- **Instructions to follow**:
Scan the entries below. Report each line where the string "know" occurs.

- **Information supplied**:
--

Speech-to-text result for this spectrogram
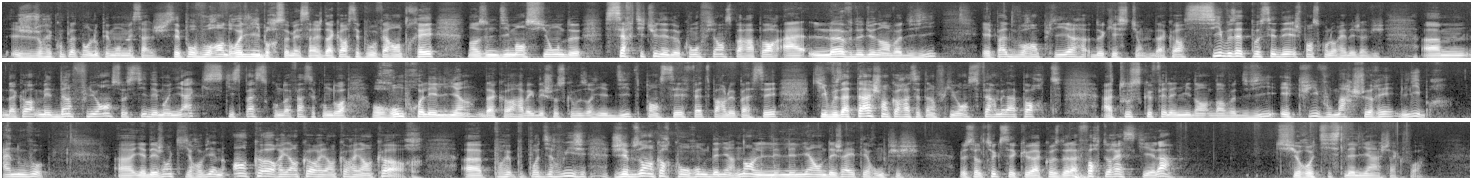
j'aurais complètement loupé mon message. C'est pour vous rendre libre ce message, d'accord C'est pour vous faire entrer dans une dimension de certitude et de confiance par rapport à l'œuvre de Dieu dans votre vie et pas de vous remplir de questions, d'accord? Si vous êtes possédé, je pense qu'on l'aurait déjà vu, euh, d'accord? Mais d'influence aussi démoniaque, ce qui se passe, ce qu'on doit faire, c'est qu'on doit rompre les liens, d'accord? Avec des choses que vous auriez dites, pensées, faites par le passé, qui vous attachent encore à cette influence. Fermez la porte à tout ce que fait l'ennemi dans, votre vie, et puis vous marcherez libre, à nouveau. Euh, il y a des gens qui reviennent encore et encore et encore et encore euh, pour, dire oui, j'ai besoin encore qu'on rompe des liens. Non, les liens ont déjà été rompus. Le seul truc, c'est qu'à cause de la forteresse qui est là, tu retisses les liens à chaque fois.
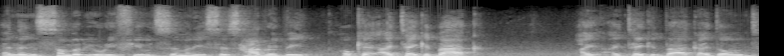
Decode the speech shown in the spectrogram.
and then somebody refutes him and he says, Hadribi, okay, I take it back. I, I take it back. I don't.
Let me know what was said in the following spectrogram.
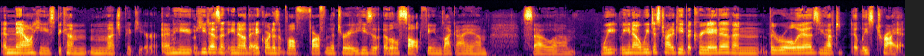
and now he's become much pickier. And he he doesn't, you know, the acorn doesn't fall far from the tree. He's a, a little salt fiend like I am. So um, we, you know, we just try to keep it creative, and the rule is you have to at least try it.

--

- **Reply**:
Let me know what was said in the following spectrogram.
and now he's become much pickier. And he he doesn't, you know, the acorn doesn't fall far from the tree. He's a, a little salt fiend like I am. So um, we, you know, we just try to keep it creative, and the rule is you have to at least try it.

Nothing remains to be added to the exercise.